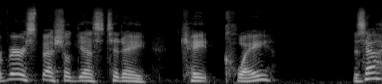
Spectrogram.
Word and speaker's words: Quay: yeah it is um it's funny because you can also be pronounced key uh if you're from the UK so sometimes people call me key but yeah it's it's Quay I'm going to pretend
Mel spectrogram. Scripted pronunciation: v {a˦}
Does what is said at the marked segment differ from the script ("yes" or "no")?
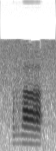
yes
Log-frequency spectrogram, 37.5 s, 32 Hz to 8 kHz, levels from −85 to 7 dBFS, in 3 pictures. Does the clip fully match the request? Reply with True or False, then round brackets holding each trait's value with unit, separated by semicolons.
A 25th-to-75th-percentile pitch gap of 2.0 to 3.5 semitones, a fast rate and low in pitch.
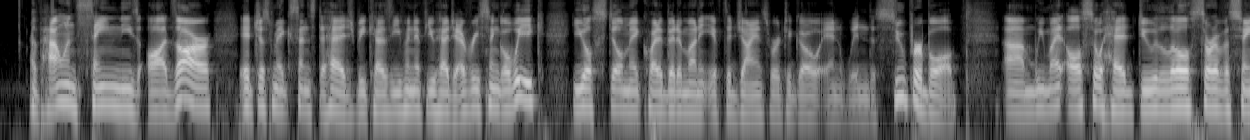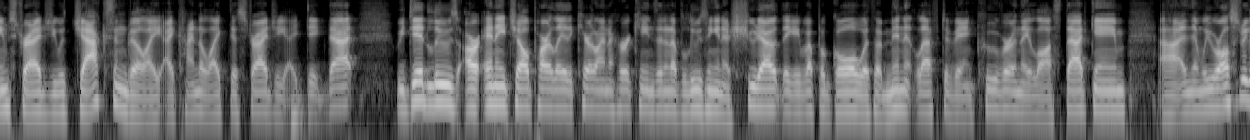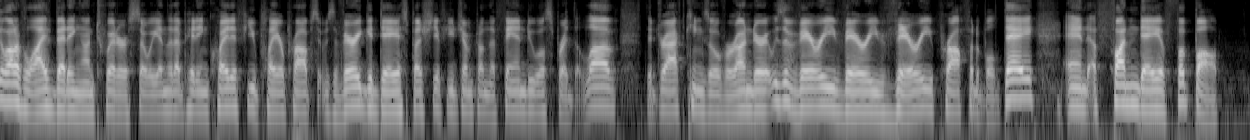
True (2.8 semitones; 245 wpm; 115 Hz)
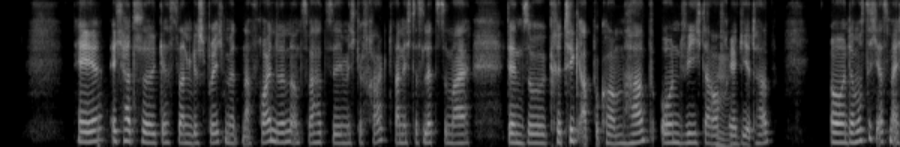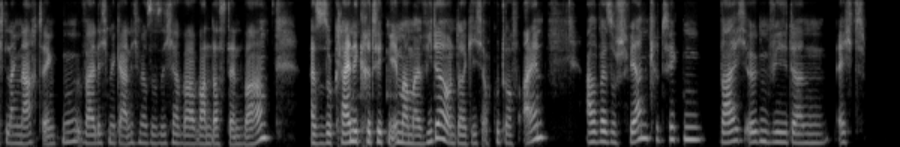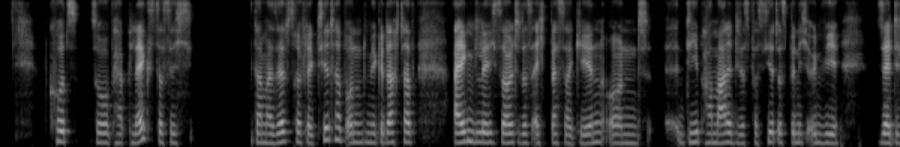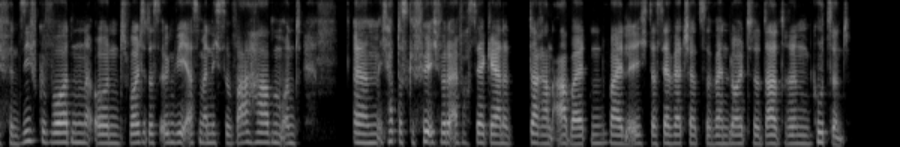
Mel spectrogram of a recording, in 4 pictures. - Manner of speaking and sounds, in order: none
- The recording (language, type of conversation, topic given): German, advice, Warum fällt es mir schwer, Kritik gelassen anzunehmen, und warum werde ich sofort defensiv?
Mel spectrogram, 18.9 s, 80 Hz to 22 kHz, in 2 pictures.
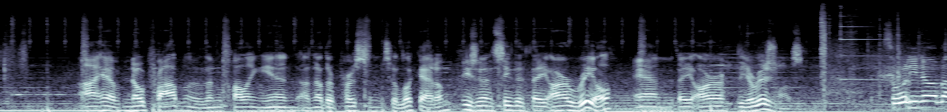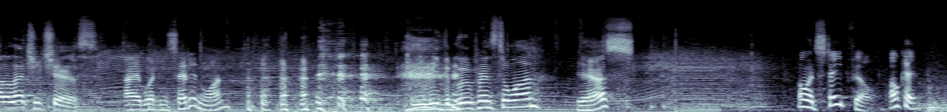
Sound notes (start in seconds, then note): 11.8 laughter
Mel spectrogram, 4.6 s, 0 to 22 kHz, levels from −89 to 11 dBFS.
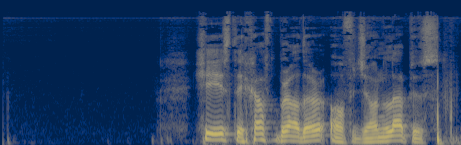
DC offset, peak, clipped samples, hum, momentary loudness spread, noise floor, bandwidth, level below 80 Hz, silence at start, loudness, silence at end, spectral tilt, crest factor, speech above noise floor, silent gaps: under 0.1%; -4 dBFS; under 0.1%; none; 6 LU; -70 dBFS; 16 kHz; -46 dBFS; 2 s; -18 LUFS; 0.05 s; -6.5 dB/octave; 16 dB; 53 dB; none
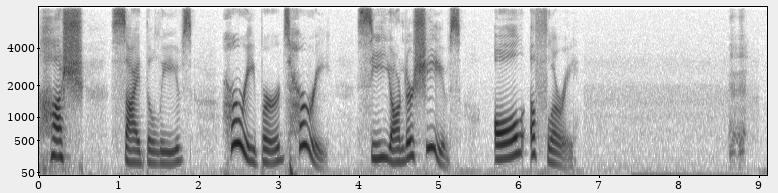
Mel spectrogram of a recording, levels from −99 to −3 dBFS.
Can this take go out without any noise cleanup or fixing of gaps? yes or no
no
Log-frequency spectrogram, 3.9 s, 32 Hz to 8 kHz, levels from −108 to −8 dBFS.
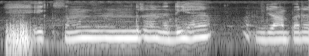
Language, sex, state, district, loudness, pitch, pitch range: Hindi, male, Uttar Pradesh, Hamirpur, -16 LUFS, 180 Hz, 170-190 Hz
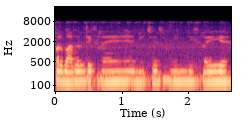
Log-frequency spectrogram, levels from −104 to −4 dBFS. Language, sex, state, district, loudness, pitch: Hindi, male, Chhattisgarh, Bilaspur, -19 LUFS, 130 Hz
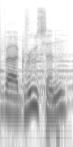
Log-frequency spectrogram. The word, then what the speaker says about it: Grusin: They fell in love, fell in lust, came to New York in search of a dream, were snatched up by Dave Grusin. Is that how you pronounce his name? – Yeah.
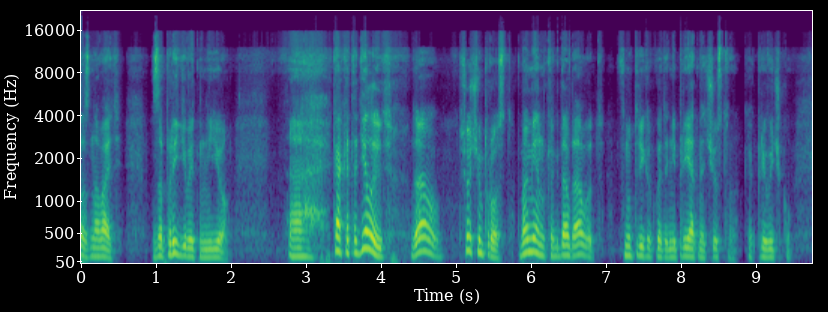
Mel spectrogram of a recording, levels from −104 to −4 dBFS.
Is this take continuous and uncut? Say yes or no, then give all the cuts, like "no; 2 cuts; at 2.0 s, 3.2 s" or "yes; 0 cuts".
no; 2 cuts; at 5.8 s, 6.5 s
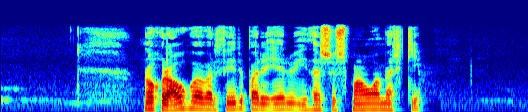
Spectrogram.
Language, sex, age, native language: Icelandic, male, 40-49, Icelandic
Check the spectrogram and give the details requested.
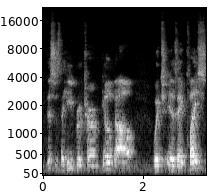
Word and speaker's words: Gilgal: So that's Gilgal in the Bible, which is the Hebrew pronunciation basically of Gilgal.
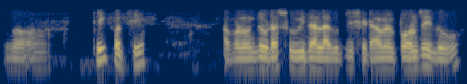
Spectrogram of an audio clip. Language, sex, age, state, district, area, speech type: Odia, male, 30-45, Odisha, Malkangiri, urban, conversation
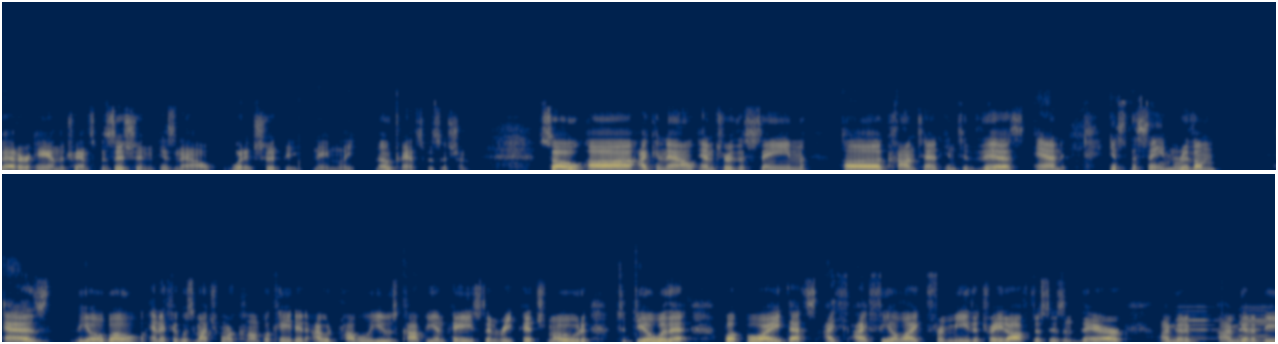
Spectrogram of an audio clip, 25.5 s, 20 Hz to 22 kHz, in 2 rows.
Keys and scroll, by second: 9.0 n, 20.6-21.1 typing, 23.8 4, 24.1 d, 24.9 shift+a.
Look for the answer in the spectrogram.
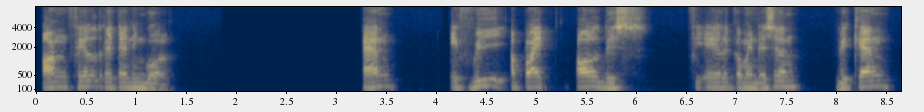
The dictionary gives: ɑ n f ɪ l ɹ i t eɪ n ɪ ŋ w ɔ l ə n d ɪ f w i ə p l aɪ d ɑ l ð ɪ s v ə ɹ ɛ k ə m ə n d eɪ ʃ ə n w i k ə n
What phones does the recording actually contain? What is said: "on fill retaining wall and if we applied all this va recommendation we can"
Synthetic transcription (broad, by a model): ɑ n f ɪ l ɹ i t eɪ n ɪ ŋ w ɔ l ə n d ɪ f w i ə p l aɪ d ɑ l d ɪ s f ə ɹ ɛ k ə m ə n d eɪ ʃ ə n w i k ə n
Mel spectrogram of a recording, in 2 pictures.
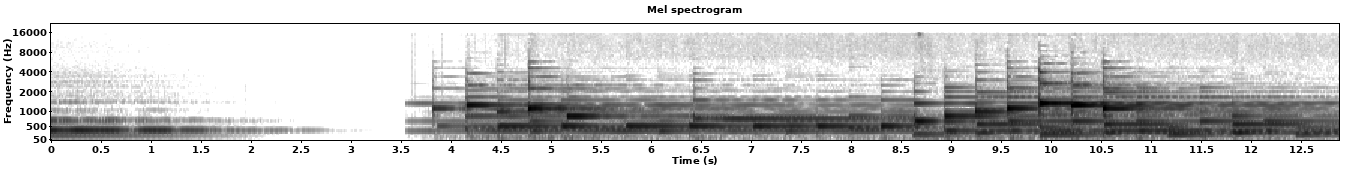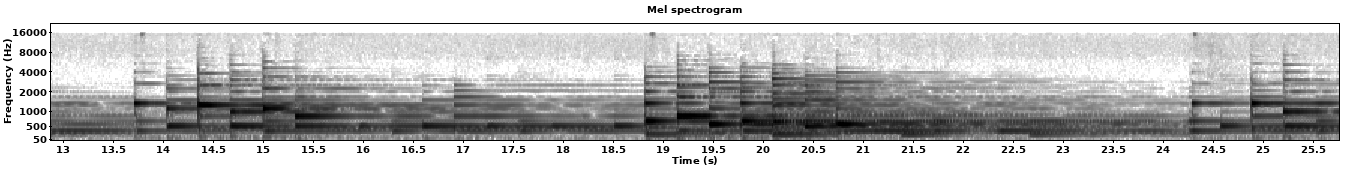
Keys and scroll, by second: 0.0 3, 0.5 Return, 1.1 space, 5.6 r, 8.6 space, 13.2 f, 14.8 4, 15.2 Return, 15.8 space, 17.9 p, 19.9 3, 20.5 Return, 23.1 KP_Decimal, 23.3 5, 24.0 Return.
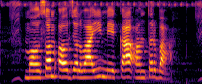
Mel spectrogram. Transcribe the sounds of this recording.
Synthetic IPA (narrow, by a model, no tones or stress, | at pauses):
mɔsəmɔːɾd͡ʒəlʋaimekaʔənt̪əɾba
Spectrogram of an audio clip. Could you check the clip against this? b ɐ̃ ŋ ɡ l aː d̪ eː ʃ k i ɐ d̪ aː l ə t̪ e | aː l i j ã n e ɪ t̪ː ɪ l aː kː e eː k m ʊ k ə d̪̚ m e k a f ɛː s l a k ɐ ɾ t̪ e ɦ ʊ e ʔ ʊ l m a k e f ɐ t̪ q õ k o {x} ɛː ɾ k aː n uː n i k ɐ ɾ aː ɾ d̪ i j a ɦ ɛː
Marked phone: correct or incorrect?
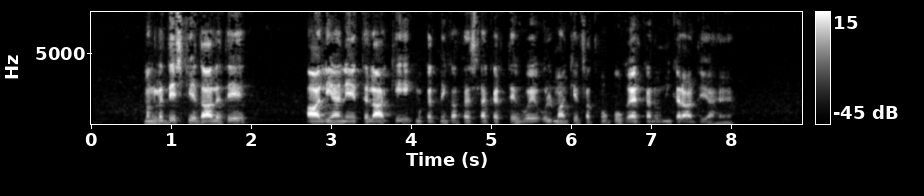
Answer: incorrect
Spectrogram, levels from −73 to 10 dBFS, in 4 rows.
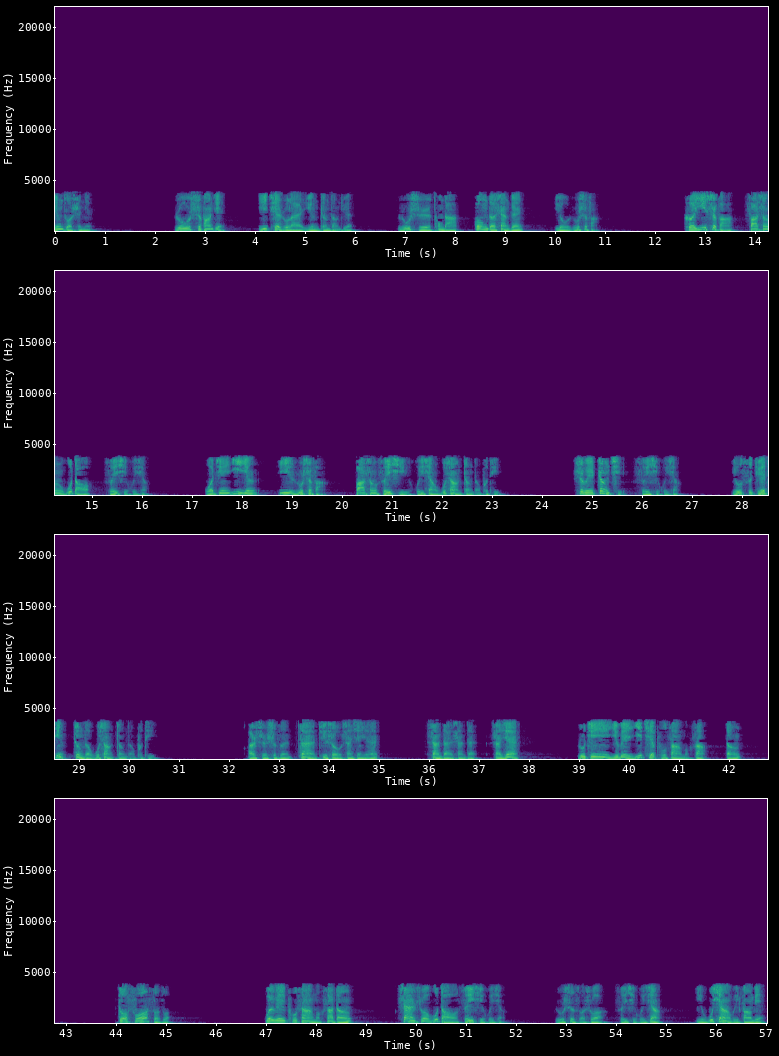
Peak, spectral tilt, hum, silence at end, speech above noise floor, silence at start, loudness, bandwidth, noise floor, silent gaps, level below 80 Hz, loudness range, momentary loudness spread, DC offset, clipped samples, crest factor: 0 dBFS; -10.5 dB/octave; none; 0.05 s; 63 dB; 0 s; -17 LUFS; 4 kHz; -79 dBFS; none; -28 dBFS; 4 LU; 11 LU; under 0.1%; under 0.1%; 18 dB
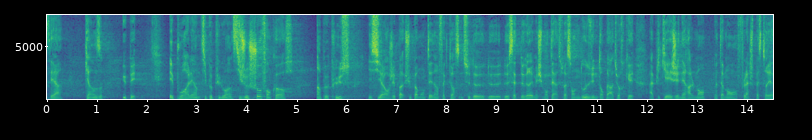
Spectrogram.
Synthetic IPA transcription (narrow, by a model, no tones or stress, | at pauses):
sea | kʲɛ̃z | ype | epuʁaleɛ̃pət̪ipøplylwɛ̃siʒəʃofɑ̃kɔʁ | ɛ̃pøplys | isialɔʁʒepaʃəsɥipamɔ̃t̪ed̪ɛ̃fak̚t̪œʁsd̪əd̪əd̪əsɛt̪̚d̪əɡʁemɛəsɥimɔ̃t̪easwasɑ̃t̪d̪uzynt̪ɑ̃peʁat̪yʁkʲiɛa̰plikʲeʒeneʁalmɑ̃nɔt̪amɑ̃ɑ̃flaʃpast̪ɔʁjɛ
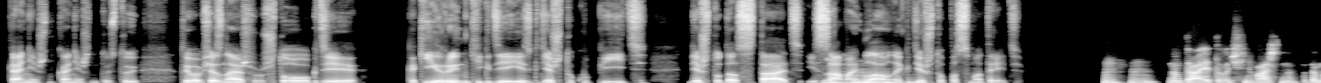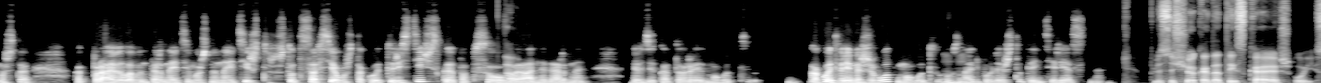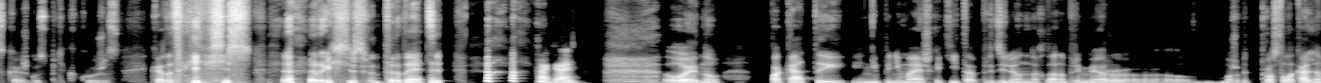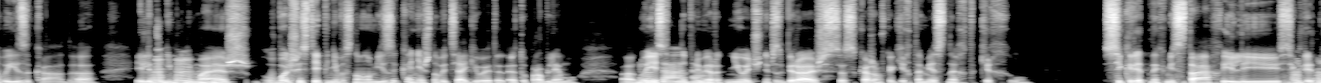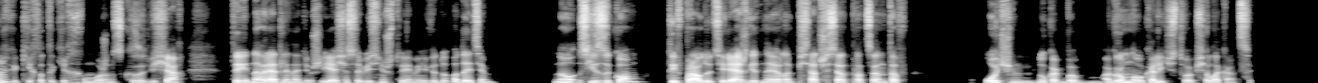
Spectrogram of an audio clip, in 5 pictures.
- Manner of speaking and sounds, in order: tapping; laughing while speaking: "Когда ты ищешь, рыщешь в интернете какой"; chuckle; grunt; other background noise
- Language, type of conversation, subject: Russian, podcast, Расскажи о человеке, который показал тебе скрытое место?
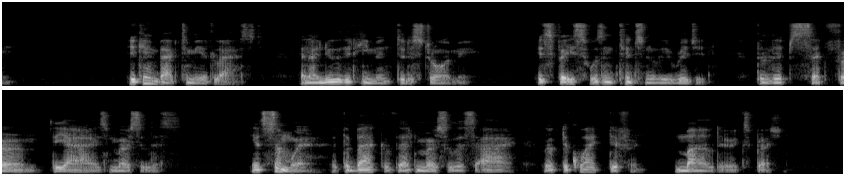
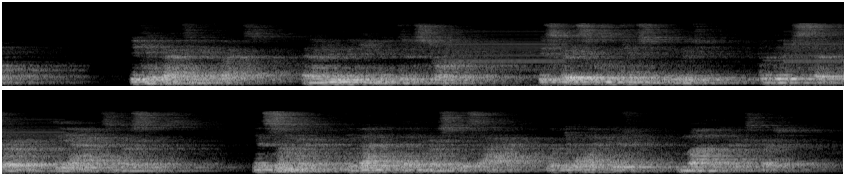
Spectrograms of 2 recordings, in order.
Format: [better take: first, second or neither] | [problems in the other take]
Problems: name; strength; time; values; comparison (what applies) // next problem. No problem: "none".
first | background sound (Telephone); 19 dB below the speech // room echo; dies away in 2.2 s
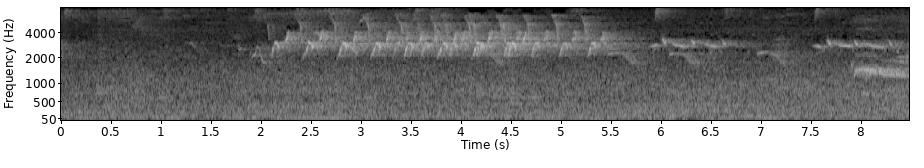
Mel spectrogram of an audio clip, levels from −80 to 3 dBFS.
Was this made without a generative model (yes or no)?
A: yes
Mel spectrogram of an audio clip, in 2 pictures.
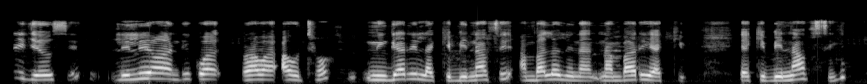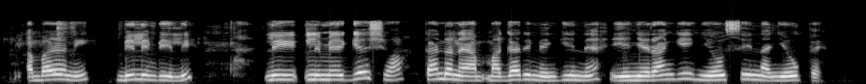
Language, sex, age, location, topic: Swahili, female, 18-24, Kisumu, finance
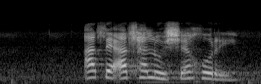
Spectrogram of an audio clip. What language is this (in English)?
Northern Sotho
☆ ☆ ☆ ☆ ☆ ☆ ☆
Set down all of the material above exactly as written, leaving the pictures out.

Task answer>
Spectrogram.
Word and speaker's words: Quay: yeah it is um it's funny because you can also be pronounced key uh if you're from the UK so sometimes people call me key but yeah it's it's Quay I'm going to pretend
Mel spectrogram. Scripted pronunciation: v {a˦}
Does what is said at the marked segment differ from the script ("yes" or "no")?
yes
Log-frequency spectrogram, 37.5 s, 32 Hz to 8 kHz, levels from −85 to 7 dBFS, in 3 pictures. Does the clip fully match the request? Reply with True or False, then round brackets holding each trait's value with unit, separated by semicolons.
A 25th-to-75th-percentile pitch gap of 2.0 to 3.5 semitones, a fast rate and low in pitch.
True (2.8 semitones; 245 wpm; 115 Hz)
Mel spectrogram of a recording, in 4 pictures. - Manner of speaking and sounds, in order: none
- The recording (language, type of conversation, topic given): German, advice, Warum fällt es mir schwer, Kritik gelassen anzunehmen, und warum werde ich sofort defensiv?
Mel spectrogram, 18.9 s, 80 Hz to 22 kHz, in 2 pictures.
Sound notes (start in seconds, then note): 11.8 laughter
Mel spectrogram, 4.6 s, 0 to 22 kHz, levels from −89 to 11 dBFS.
DC offset, peak, clipped samples, hum, momentary loudness spread, noise floor, bandwidth, level below 80 Hz, silence at start, loudness, silence at end, spectral tilt, crest factor, speech above noise floor, silent gaps: under 0.1%; -4 dBFS; under 0.1%; none; 6 LU; -70 dBFS; 16 kHz; -46 dBFS; 2 s; -18 LUFS; 0.05 s; -6.5 dB/octave; 16 dB; 53 dB; none
Mel spectrogram of a recording, levels from −99 to −3 dBFS.
Can this take go out without any noise cleanup or fixing of gaps? yes or no
no
Log-frequency spectrogram, 3.9 s, 32 Hz to 8 kHz, levels from −108 to −8 dBFS.
Language, sex, state, district, loudness, pitch, pitch range: Hindi, male, Uttar Pradesh, Hamirpur, -16 LUFS, 180 Hz, 170-190 Hz
Log-frequency spectrogram, levels from −104 to −4 dBFS. Language, sex, state, district, loudness, pitch: Hindi, male, Chhattisgarh, Bilaspur, -19 LUFS, 130 Hz
Log-frequency spectrogram. The word, then what the speaker says about it: Grusin: They fell in love, fell in lust, came to New York in search of a dream, were snatched up by Dave Grusin. Is that how you pronounce his name? – Yeah.
Mel spectrogram of a recording, levels from −104 to −4 dBFS.
Is this take continuous and uncut? Say yes or no, then give all the cuts, like "no; 2 cuts; at 2.0 s, 3.2 s" or "yes; 0 cuts".
no; 2 cuts; at 5.8 s, 6.5 s
Spectrogram.
Language, sex, age, native language: Icelandic, male, 40-49, Icelandic
Check the spectrogram and give the details requested.
Word and speaker's words: Gilgal: So that's Gilgal in the Bible, which is the Hebrew pronunciation basically of Gilgal.
Spectrogram of an audio clip. Language, sex, age, state, district, area, speech type: Odia, male, 30-45, Odisha, Malkangiri, urban, conversation
Spectrogram of an audio clip, 25.5 s, 20 Hz to 22 kHz, in 2 rows.
Keys and scroll, by second: 9.0 n, 20.6-21.1 typing, 23.8 4, 24.1 d, 24.9 shift+a.
Look for the answer in the spectrogram.
The dictionary gives: ɑ n f ɪ l ɹ i t eɪ n ɪ ŋ w ɔ l ə n d ɪ f w i ə p l aɪ d ɑ l ð ɪ s v ə ɹ ɛ k ə m ə n d eɪ ʃ ə n w i k ə n
What phones does the recording actually contain? What is said: "on fill retaining wall and if we applied all this va recommendation we can"
Synthetic transcription (broad, by a model): ɑ n f ɪ l ɹ i t eɪ n ɪ ŋ w ɔ l ə n d ɪ f w i ə p l aɪ d ɑ l d ɪ s f ə ɹ ɛ k ə m ə n d eɪ ʃ ə n w i k ə n
Mel spectrogram of a recording, in 2 pictures.
Keys and scroll, by second: 0.0 3, 0.5 Return, 1.1 space, 5.6 r, 8.6 space, 13.2 f, 14.8 4, 15.2 Return, 15.8 space, 17.9 p, 19.9 3, 20.5 Return, 23.1 KP_Decimal, 23.3 5, 24.0 Return.
Mel spectrogram. Transcribe the sounds of this recording.
Synthetic IPA (narrow, by a model, no tones or stress, | at pauses):
mɔsəmɔːɾd͡ʒəlʋaimekaʔənt̪əɾba
Spectrogram of an audio clip. Could you check the clip against this? b ɐ̃ ŋ ɡ l aː d̪ eː ʃ k i ɐ d̪ aː l ə t̪ e | aː l i j ã n e ɪ t̪ː ɪ l aː kː e eː k m ʊ k ə d̪̚ m e k a f ɛː s l a k ɐ ɾ t̪ e ɦ ʊ e ʔ ʊ l m a k e f ɐ t̪ q õ k o {x} ɛː ɾ k aː n uː n i k ɐ ɾ aː ɾ d̪ i j a ɦ ɛː
Marked phone: correct or incorrect?
Answer: incorrect
Spectrogram, levels from −73 to 10 dBFS, in 4 rows.
Peak, spectral tilt, hum, silence at end, speech above noise floor, silence at start, loudness, bandwidth, noise floor, silent gaps, level below 80 Hz, loudness range, momentary loudness spread, DC offset, clipped samples, crest factor: 0 dBFS; -10.5 dB/octave; none; 0.05 s; 63 dB; 0 s; -17 LUFS; 4 kHz; -79 dBFS; none; -28 dBFS; 4 LU; 11 LU; under 0.1%; under 0.1%; 18 dB
Spectrogram.
Synthetic IPA transcription (narrow, by a model, no tones or stress, | at pauses):
sea | kʲɛ̃z | ype | epuʁaleɛ̃pət̪ipøplylwɛ̃siʒəʃofɑ̃kɔʁ | ɛ̃pøplys | isialɔʁʒepaʃəsɥipamɔ̃t̪ed̪ɛ̃fak̚t̪œʁsd̪əd̪əd̪əsɛt̪̚d̪əɡʁemɛəsɥimɔ̃t̪easwasɑ̃t̪d̪uzynt̪ɑ̃peʁat̪yʁkʲiɛa̰plikʲeʒeneʁalmɑ̃nɔt̪amɑ̃ɑ̃flaʃpast̪ɔʁjɛ
Spectrogram of an audio clip, in 5 pictures.
- Manner of speaking and sounds, in order: tapping; laughing while speaking: "Когда ты ищешь, рыщешь в интернете какой"; chuckle; grunt; other background noise
- Language, type of conversation, subject: Russian, podcast, Расскажи о человеке, который показал тебе скрытое место?
Spectrograms of 2 recordings, in order.
Format: [better take: first, second or neither] | [problems in the other take]
Problems: name; strength; time; values; comparison (what applies) // next problem. No problem: "none".
first | background sound (Telephone); 19 dB below the speech // room echo; dies away in 2.2 s
Mel spectrogram of an audio clip, levels from −80 to 3 dBFS.
Was this made without a generative model (yes or no)?
A: yes
Mel spectrogram of an audio clip, in 2 pictures.
Language, sex, age, location, topic: Swahili, female, 18-24, Kisumu, finance
Spectrogram of an audio clip. What language is this (in English)?
Northern Sotho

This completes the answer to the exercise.